After the first two weeks, there have been some bright spots and some causes for concern for the Boston Bruins. With a 5-2-0 record through seven games, the Bruins can’t complain about too much. Considering that one of those losses came against the red hot Colorado Avalanche, the Bruins season couldn’t have gotten off to a better start, at least record-wise. They came away with four division wins, and continued to show-off their revered penalty kill, to the tune of 90%, good enough for first in the NHL. While the team is playing well as a whole, there are a few individuals that have played better than expected, as well as a few that need to step-up their game. We’ll take a look at these individuals in the first edition of Three Up, Three Down for the 2013-2014 season.
The young forward, acquired in the Tyler Seguin deal, came into the season with a shot at winning a spot on the third line. With a strong camp, he did just that. He didn’t stop there though, playing so well alongside Chris Kelly and Jordan Caron on the third, that he has earned time on the second line as Brad Marchand has scuffled out of the gate. The highlight of the first seven games for Smith came against Florida, as he scored his first goal as a Bruin, a goal that would serve as the game winner against Tim Thomas and the Panthers.

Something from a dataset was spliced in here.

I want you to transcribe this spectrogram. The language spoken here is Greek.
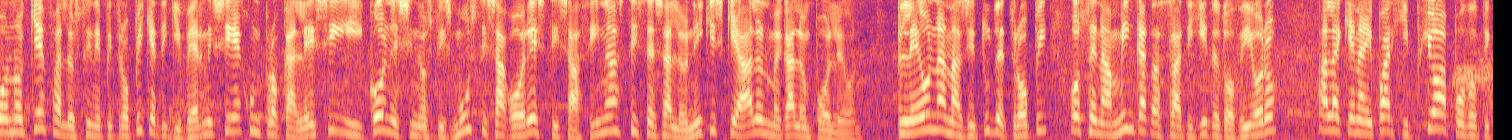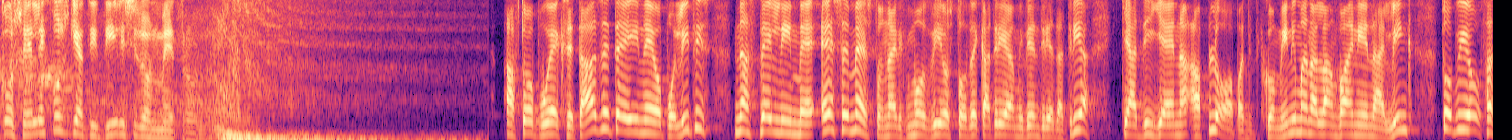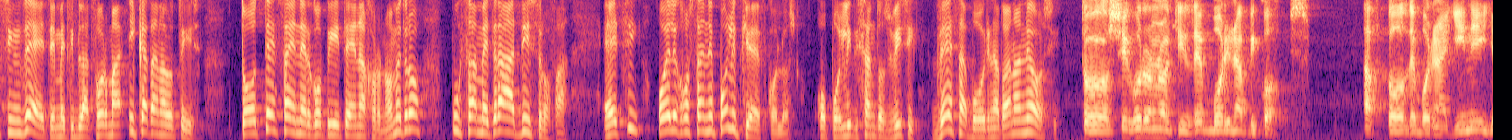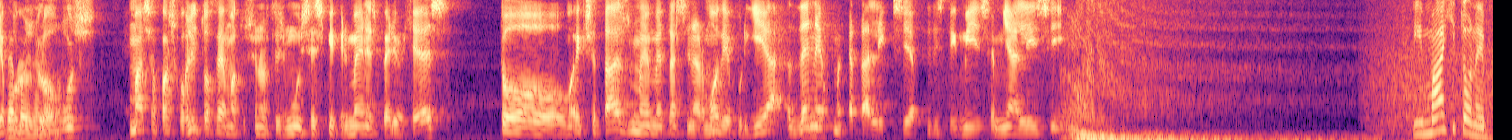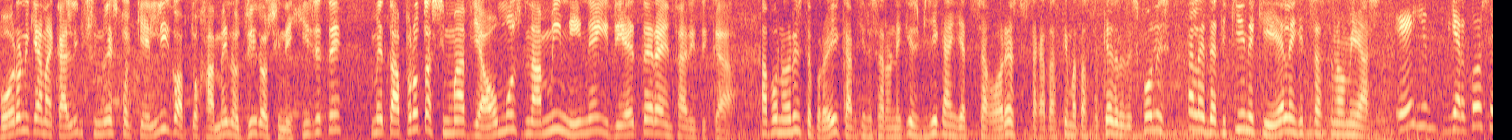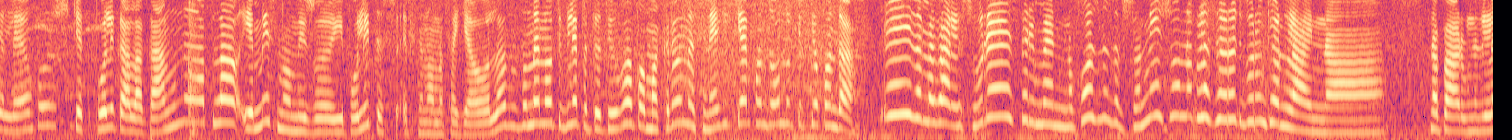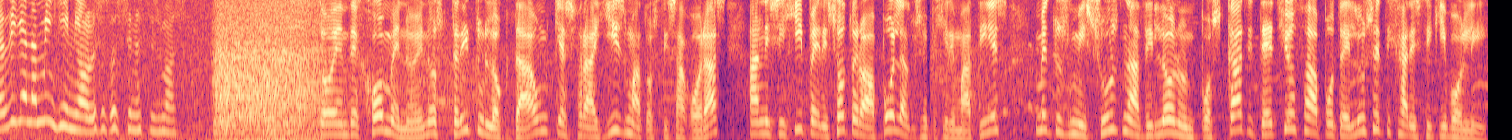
Πονοκέφαλος στην Επιτροπή και την κυβέρνηση έχουν προκαλέσει οι εικόνες συνοστισμούς στις αγορές της Αθήνας, της Θεσσαλονίκης και άλλων μεγάλων πόλεων. Πλέον αναζητούνται τρόποι ώστε να μην καταστρατηγείται το δίωρο, αλλά και να υπάρχει πιο αποδοτικός έλεγχος για την τήρηση των μέτρων. Αυτό που εξετάζεται είναι ο πολίτης να στέλνει με SMS τον αριθμό 2 στο 13033 και αντί για ένα απλό απαντητικό μήνυμα να λαμβάνει ένα link το οποίο θα συνδέεται με την πλατφόρμα ή καταναλωτής. Τότε θα ενεργοποιείται ένα χρονόμετρο που θα μετρά αντίστροφα. Έτσι, ο έλεγχος θα είναι πολύ πιο εύκολος. Ο πολίτης, αν το σβήσει, δεν θα μπορεί να το ανανεώσει. Το σίγουρο είναι ότι δεν μπορεί να μπει κόφτης. Αυτό δεν μπορεί να γίνει για πολλούς λόγους. Μας απασχολεί το θέμα του συνοστισμού σε συγκεκριμένες περιοχές το εξετάζουμε με τα συναρμόδια Υπουργεία. Δεν έχουμε καταλήξει αυτή τη στιγμή σε μια λύση. Η μάχη των εμπόρων για να καλύψουν έστω και λίγο από το χαμένο τζίρο συνεχίζεται, με τα πρώτα σημάδια όμως να μην είναι ιδιαίτερα ενθαρρυντικά. Από νωρίς το πρωί, κάποιοι Θεσσαλονίκη βγήκαν για τις αγορές τους στα καταστήματα στο κέντρο της πόλης, αλλά εντατική είναι και η έλεγχη της αστυνομίας. Έχει διαρκώς ελέγχους και πολύ καλά κάνουν. Απλά εμείς νομίζω οι πολίτες ευθυνόμεθα για όλα, δεδομένου ότι βλέπετε ότι εγώ απομακρύνομαι συνέχεια και έρχονται όλο και πιο κοντά. Ε, είδα μεγάλες ουρές, περιμένουν ο κόσμος να ψωνίσουν. Απλά θεωρώ ότι μπορούν και online να να πάρουν, δηλαδή για να μην γίνει όλος αυτός ο συναισθισμός. Το ενδεχόμενο ενός τρίτου lockdown και σφραγίσματος της αγοράς ανησυχεί περισσότερο από όλα τους επιχειρηματίες με τους μισούς να δηλώνουν πως κάτι τέτοιο θα αποτελούσε τη χαριστική βολή.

After a down year in Providence last season, there weren’t too many people aboard the Jordan Caron bandwagon this fall. The team, however, felt differently, putting him in the mix for the vacant spot on the third line wing. Although he didn’t win it clearly, he was thrust into the lineup after Carl Soderberg suffered an injury late in the preseason. Caron has done nothing to suggest that he will give up that role, even when Soderberg returns. This season, Caron has been more physically involved, and shown a much stronger net drive than in his previous NHL appearances. He has one goal to his credit, with a second goal taken off the board by an intended whistle.
Last season was one to forget for Chris Kelly. He missed a quarter of the season with a leg injury, and when he was on the ice, he was snake bitten, tallying only three goals all year. That appears to be well in the rearview for Kelly, as he has already notched three goals in the first seven games, including an impressive shorthanded goal on a penalty shot in the home opener. To go along with the offense, he’s been consistently good at the faceoff dot to the tune of 56.1% success rate, helping the Bruins gain and maintain puck possession. Kelly’s defensive game was never in question, but it’s certainly nice to see the puck finding the net for him early this season.
Brad Marchand was on pace to shatter his career highs for goals and assists in the lockout shortened season, which raised everyone’s expectations for this year. It’s only seven games, but he has struggled in almost every facet of the game. He has one goal on the season, accounting for his half of his points, and finds himself tied for the second worst +/- on the team at -1. His decision making when he has the puck hasn’t been pretty, resulting in countless turnovers and missed opportunities. In an effort to jumpstart Marchand’s game, coach Claude Julien has bumped him down to the third line, replacing him with Reilly Smith on the second line. No need to panic, it’s likely only a matter of time before he snaps out of this funk and reclaims his spot on the second line, but until then, look out.
With last season’s trade deadline debacle behind him, Iginla signed in Boston this summer as the Bruins replacement for the recently departed Nathan Horton. For fans watching in the preseason, this move looked even better than anticipated, as Iginla put on a scoring clinic. When the games started to count, he may have left the scoring touch behind, remaining scoreless through the first seven games. That’s not to say that he hasn’t played well, but rather that he has not been capitalizing on his opportunities. He leads the team in shots and has been a welcome presence on the power play, despite the lack of production, but for a player with his track record, the goals need to start coming in bunches. Playing alongside David Krejci and Milan Lucic, it won’t be long before he gets off the schnide, but for now, the drought continues.
Carl Soderberg cracks the list solely because of an unfortunate injury. He was expected to take a big step forward in his first full NHL season, slotting on the wing next to Chris Kelly on the third line. At the tail end of a strong preseason, Soderberg suffered an ankle injury that forced him out of the home opener. That injury has lingered and caused Soderberg to miss the first two weeks of the season. He made his return to the lineup last night, notching an assist, but for the time being, he will still have to earn a permanent spot in the lineup. It’s still expected that he’ll make a big jump forward this season, but this two week setback doesn’t help matters.